Emerging Opportunities for Blockchain in Development
Image credit: Cryptoeconomy.net
- Blockchain and ICT4D
- Blockchain use cases in ICT4D
- Opportunities for blockchain
In the past month within the ICT4D, blockchain is probably the most popular topic. The question that l feel resonates with many colleagues in the agricultural sector (and ICT4D) is that, what is this technology, and does it offer any value in international development work?
It is with this self-inquisitiveness that l read the GSMA report entitled, ‘Blockchain for Development: Emerging Opportunities for Mobile, Identity and Aid”. My initial interest was to get practical applications and use cases of blockchain in the developmental world; and frankly the report did cover the topic well.
Before l delve into the uses cases let me glean some of the reports key points.
Locating the blockchain’s conception

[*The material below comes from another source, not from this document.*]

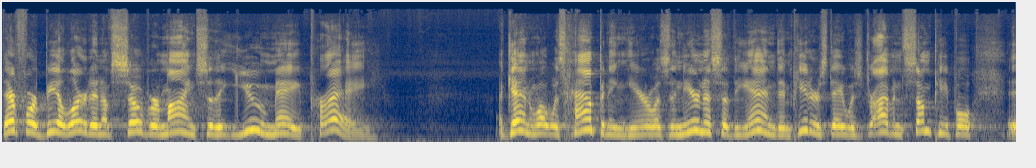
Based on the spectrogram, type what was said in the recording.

The first part introduces us to this technology and the ‘hype’ around it. It explains it, “blockchain is a secure platform that lets people and organisations share information with each other with an unprecedented degree of trust and transparency” (GSMA, 2017:3).
Thereafter, the report hinges its definition on Satoshi Nakamoto’s (pseudonym) paper entitled, “Bitcoin: A Peer-to-Peer Electronic Cash System” and explains its development hitherto. In essence, blockchains are “machines for creating trust”(Don & Alex Tapscotts:2016).
The use cases in ICT4D
The most interesting part is the chapter that deals with blockchain for development within the context of Sustainable Development Goals (SDGs).
The report highlights how four blockchain platforms are currently being used “to improve people’s access to self-sovereign identities (BanQu and Gravity), bring new levels of transparency to the distribution of international aid (Disberse), and improve the efficiency of humanitarian cash transfers (WFP’s Building Blocks)” (Wilson, 2018).
Each of the case studies sought to answer the following 5 questions:-
- What development challenge does the blockchain platform solve?
- How is blockchain changing or improving the approach to tackling this challenge?
- Why was blockchain chosen as the most appropriate technology?
- What were the main challenges to implementing this platform, and where is there evidence of success?
- How can the mobile industry add value to this initiative?
Use case 1: Blockchain and Self-Sovereign Digital Identity
This case discusses the BanQu App. It explains how digital identity is created for the unbanked and banked through the blockchain software. Please watch the short video below that explain this use case.
Video credit: BanQu
In the second video, Gravity also explains how they use blockchains to create digital identity, watch the self explanatory video below
Video credit: Gravity
Use case 2: Blockchain and International Aid Delivery
One of the challenges of international development is distributing and tracking funds to ensure they reach the intended beneficiaries. This gap in tracing funds from the donor and the beneficiary, makes it impossible to measure the efficiency and effectiveness of aid and by extension its impact.
In this use case, Disberse explains how they use the blockchain solution in the aid fund management in Swaziland. In early 2017, Disberse implemented a pilot for tracking funds from the UK to Swaziland in support of a girl’s education project.
Image credit: Disberse
There are some challenges encountered in the implementation but however their business model is stable and they are exploring the possibility of integrating with mobile money services.
Use case 3: Blockchain and Humanitarian Cash Payments
Conflict and wars have displaced many communities and increased the number of refugees. In the past years the World Food Programme (WFP) and also the Food and Agriculture Organization of the United Nations (FAO) have used cash transfers to provide assistance to displaced communities.
In the WFP’s case there are some challenges, for example handling large sums of money and also the issue of accountability and privacy of the recipient data and information. WFP has also adopted the blockchain solution, and this assures privacy of recipients.
Image credit: GSMA,2017
Read more about the WFP’s Jordan use case here.
In conclusion these projects are still at an implementation phase, however very interesting results are already visible. This report, a first of its kind, has provided a very good compendium for those already thinking of implementing blockchains in developmental work.
We are keen to know more of your blockchain project within agriculture and rural development. Let us know if you are already working on a blockchain based technology projects.
This blog is based on the report by GSMA, 2017. Blockchain for Development: Emerging Opportunities for Mobile, Identity and Aid. GSM Association
Other sources consulted:-
- Wilson, Matthew.2018.Blockchain for Development: Emerging Opportunities for Mobile, Identity and Aid
- WFP Building Blocks.
- Disberse: The Future of Aid is here
- Nakamoto, S. (2009). ‘Bitcoin: A Peer-to-Peer Electronic Cash System’
- Tapscott, D and Tapschott, A. (2016). Blockchain Revolution: How the Technology Behind Bitcoin is Changing Money, Business and the World. Penguin Publishing Group